Begin with the line that holds "Name, times, louder" and repeat each line after it exactly, ending with the last line of the listing.

--- START ---

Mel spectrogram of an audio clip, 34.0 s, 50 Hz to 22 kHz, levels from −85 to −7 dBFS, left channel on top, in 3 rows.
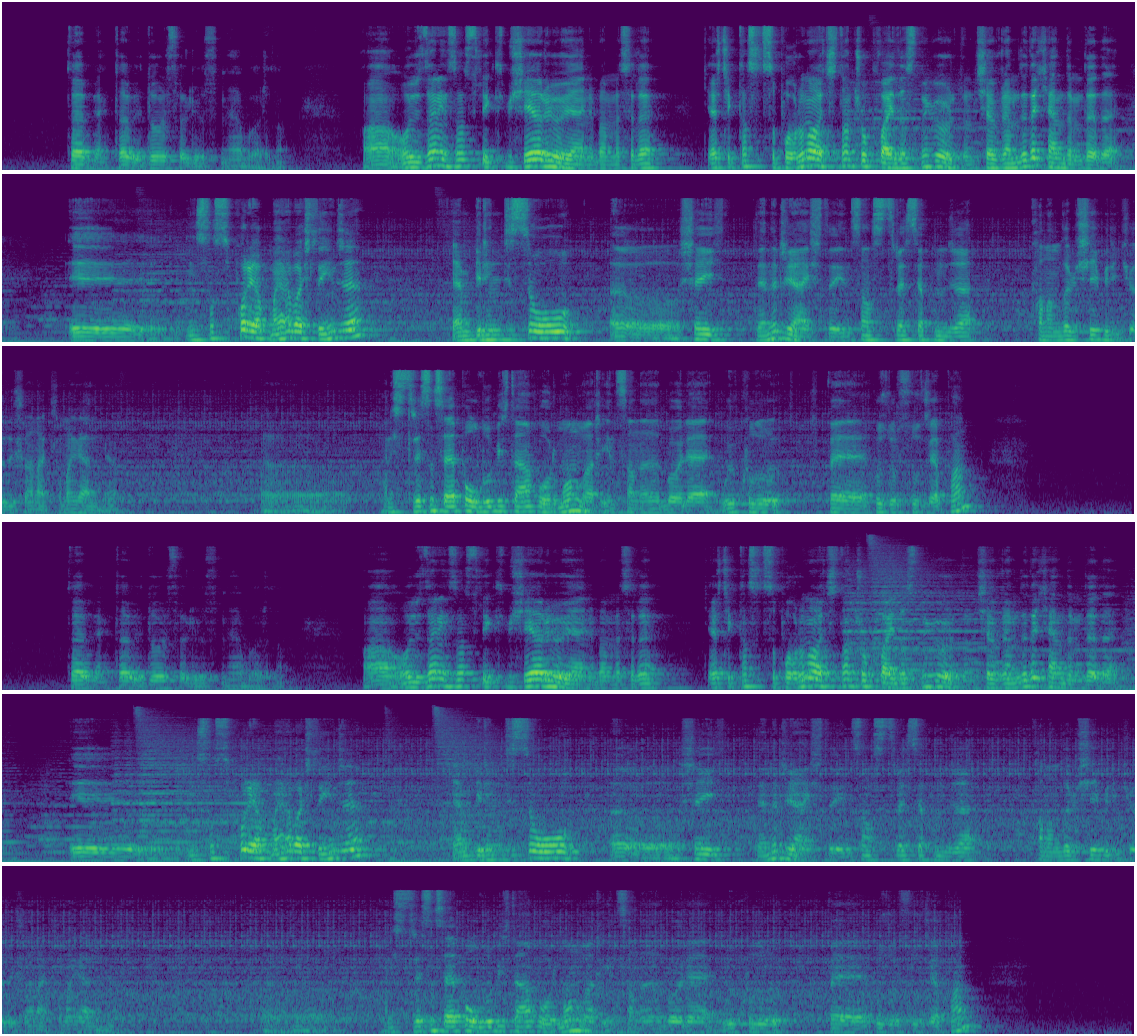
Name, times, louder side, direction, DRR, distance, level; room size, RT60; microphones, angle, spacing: voice 1, 0.7-2.8 3.6-6.6 7.1-11.2 12.0-15.0 15.8-17.1 17.4-18.6 18.9-21.1 21.6-23.9 25.2-26.1 26.5-30.5 30.9-32.4, left 2 dB, 90° left, 0.5 m, -33 dB
sound 1, 8.4-17.3, right 6 dB, 80° right, 0.5 m, -47 dB
sound 2, 13.1-32.3, right 3 dB, 20° right, 0.3 m, -48 dB
9.5 x 5.2 x 2.5 m
head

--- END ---

• [SOLUTION FOR THIS EXERCISE]
Name, times, louder side, direction, DRR, distance, level; room size, RT60; microphones, angle, spacing: voice 1, 0.7-2.8 3.6-6.6 7.1-11.2 12.0-15.0 15.8-17.1 17.4-18.6 18.9-21.1 21.6-23.9 25.2-26.1 26.5-30.5 30.9-32.4, left 2 dB, 90° left, 0.5 m, -33 dB
sound 1, 8.4-17.3, right 6 dB, 80° right, 0.5 m, -47 dB
sound 2, 13.1-32.3, right 3 dB, 20° right, 0.3 m, -48 dB
9.5 x 5.2 x 2.5 m
head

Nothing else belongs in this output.